We know that, in opinion polls, people often do not dare to say what they really think. Politically incorrect issues in particular regularly cause upsets, with voting outcomes differing from what pollsters have previously forecast.  Other questions on which there is seemingly a political consensus could also be put to referendums. These days, many people voice opinions in public that they do not voice in private - circumstances increasingly comparable to what people used to do in the former Soviet bloc. Accordingly, referendums are not simply an outlet for people to voice their displeasure; they are a legitimate means of changing and shaping policies.

A politically straitjacketed party system that is in denial needs a jolt from outside. In recent years, opposition parties have been set up in Europe - mainly on the right in the north and mainly on the left in the south. All of them, to varying degrees, are finding it very hard to become established; they have to recruit the right staff, build structures and organise funding; and, politically, they face hostility from the established parties and the media. In most countries, it will be some time - time that Europe no longer has - before they are in a position to take on the established parties on an equal footing.

The second option is decentralisation, subsidiarity and individual responsibility. At the heart of our vision for Europe is voluntary cooperation based on the ‘à la carte’ principle. This option would permit stable currencies and legal systems to be maintained in countries where civil society was still intact. Intra-European competition for prosperity, better governments and better money could start afresh. 

Europe is in urgent need of a revamp. Referendums are a good and sensible way of taking political decisions of such import, and of taking them fast. Referendums make it possible for the electorate to make corrections to political decisions that parties are no longer capable of making. Anyone seeking to maintain western values should be supporting referendums. Mistakes are bound to be made in the process; but mistakes are easy to correct in a competition-based system.
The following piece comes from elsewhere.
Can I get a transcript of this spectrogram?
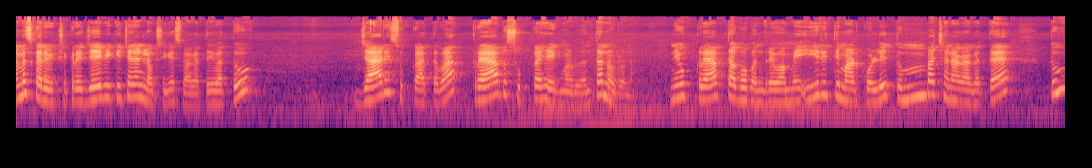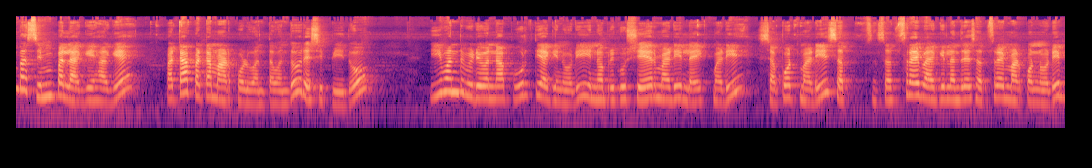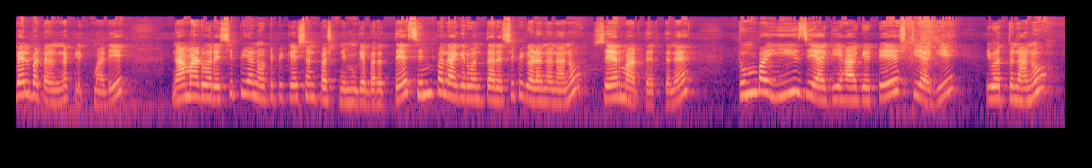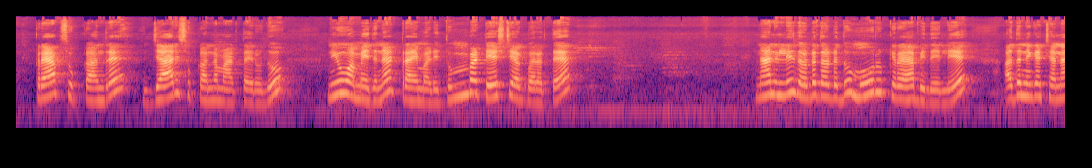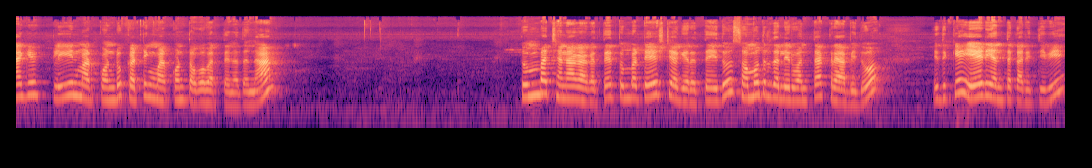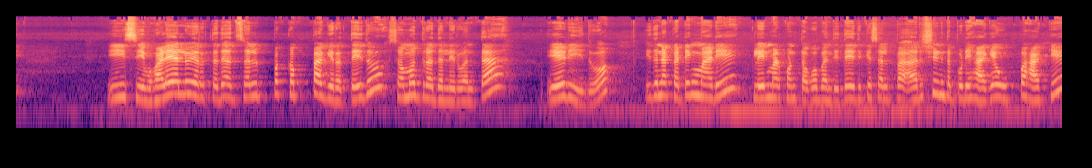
ನಮಸ್ಕಾರ ವೀಕ್ಷಕರೇ, J V kitchen and ಲಾಕ್ಸಿಗೆ ಸ್ವಾಗತ. ಇವತ್ತು ಜಾರಿ ಸುಕ್ಕ ಅಥವಾ ಕ್ರ್ಯಾಬ್ ಸುಕ್ಕ ಹೇಗೆ ಮಾಡೋದು ಅಂತ ನೋಡೋಣ. ನೀವು ಕ್ರ್ಯಾಬ್ ತಗೊಬಂದರೆ ಒಮ್ಮೆ ಈ ರೀತಿ ಮಾಡಿಕೊಳ್ಳಿ, ತುಂಬ ಚೆನ್ನಾಗಾಗತ್ತೆ. ತುಂಬ ಸಿಂಪಲ್ಲಾಗಿ ಹಾಗೆ ಪಟ ಪಟ ಮಾಡ್ಕೊಳ್ಳುವಂಥ ಒಂದು ರೆಸಿಪಿ ಇದು. ಈ ಒಂದು ವಿಡಿಯೋನ ಪೂರ್ತಿಯಾಗಿ ನೋಡಿ, ಇನ್ನೊಬ್ರಿಗೂ ಶೇರ್ ಮಾಡಿ, ಲೈಕ್ ಮಾಡಿ, ಸಪೋರ್ಟ್ ಮಾಡಿ, ಸಬ್, ಸಬ್ಸ್ಕ್ರೈಬ್ ಆಗಿಲ್ಲ ಅಂದರೆ ಸಬ್ಸ್ಕ್ರೈಬ್ ಮಾಡ್ಕೊಂಡು ನೋಡಿ, ಬೆಲ್ ಬಟನನ್ನು ಕ್ಲಿಕ್ ಮಾಡಿ. ನಾ ಮಾಡುವ ರೆಸಿಪಿಯ ನೋಟಿಫಿಕೇಷನ್ ಫಸ್ಟ್ ನಿಮಗೆ ಬರುತ್ತೆ. ಸಿಂಪಲ್ ಆಗಿರುವಂಥ ರೆಸಿಪಿಗಳನ್ನು ನಾನು ಶೇರ್ ಮಾಡ್ತಾ ಇರ್ತೇನೆ. ತುಂಬ ಈಸಿಯಾಗಿ ಹಾಗೆ ಟೇಸ್ಟಿಯಾಗಿ ಇವತ್ತು ನಾನು ಕ್ರ್ಯಾಬ್ ಸುಕ್ಕ ಅಂದರೆ ಜಾರಿ ಸುಕ್ಕನ್ನು ಮಾಡ್ತಾ ಇರೋದು. ನೀವು ಒಮ್ಮೆ ಇದನ್ನು ಟ್ರೈ ಮಾಡಿ, ತುಂಬ ಟೇಸ್ಟಿಯಾಗಿ ಬರುತ್ತೆ. ನಾನಿಲ್ಲಿ ದೊಡ್ಡ ದೊಡ್ಡದು ಮೂರು ಕ್ರ್ಯಾಬ್ ಇದೆ ಇಲ್ಲಿ. ಅದನ್ನೀಗ ಚೆನ್ನಾಗಿ ಕ್ಲೀನ್ ಮಾಡಿಕೊಂಡು ಕಟ್ಟಿಂಗ್ ಮಾಡ್ಕೊಂಡು ತೊಗೊಬರ್ತೇನೆ ಅದನ್ನು. ತುಂಬ ಚೆನ್ನಾಗಾಗತ್ತೆ, ತುಂಬ ಟೇಸ್ಟಿಯಾಗಿರುತ್ತೆ. ಇದು ಸಮುದ್ರದಲ್ಲಿರುವಂಥ ಕ್ರ್ಯಾಬ್ ಇದು. ಇದಕ್ಕೆ ಏಡಿ ಅಂತ ಕರಿತೀವಿ. ಈ ಸಿ ಹೊಳೆಯಲ್ಲೂ ಇರುತ್ತದೆ, ಅದು ಸ್ವಲ್ಪ ಕಪ್ಪಾಗಿರುತ್ತೆ. ಇದು ಸಮುದ್ರದಲ್ಲಿರುವಂಥ ಏಡಿ ಇದು. ಇದನ್ನು ಕಟಿಂಗ್ ಮಾಡಿ ಕ್ಲೀನ್ ಮಾಡ್ಕೊಂಡು ತೊಗೊಬಂದಿದ್ದೆ ಇದಕ್ಕೆ ಸ್ವಲ್ಪ ಅರಿಶಿಣದ ಪುಡಿ ಹಾಗೆ ಉಪ್ಪು ಹಾಕಿ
The Europe we have at present is foundering because the centralisers have overreached themselves. Too optimistic a view of human nature has been assumed, and false assumptions have been made in connection with cohesion processes. Europe is seeking to make more and more transfer payments so as to paper over the cracks in the system; but there are now too many cracks to paper over; and the only stopgap solutions left - to keep the system on an even keel - are unlawful. In particular a country such as the United Kingdom, which has provided major intellectual input into European culture, with Magna Carta, for example, which cut back the monarchy’s power and enshrined property rights and liberties, the Bill of Rights, which determined Parliament’s prerogatives vis-à-vis the monarchy, Adam Smith’s contributions towards understanding the market economy, and John Locke’s contributions on the separation of powers, is bound to find the European Union’s intellectual and legal decrepitude appalling.

Europe must recover its true identity. It is the pro-Europeans, as they are termed, who have failed to grasp the essence of Europe. We need an EU with a limited core remit which, through new ideas and diversity, offers a viable future. We need to get back to a situation where people can take pride in national and European values and in their own achievements. It is not a foregone conclusion that western values such as democracy and human rights should spread around the world. Europe cannot just preach to other regions; it must also show them, rather, that its social and economic model works; and only then, perhaps, can Europe again become a beacon for the world.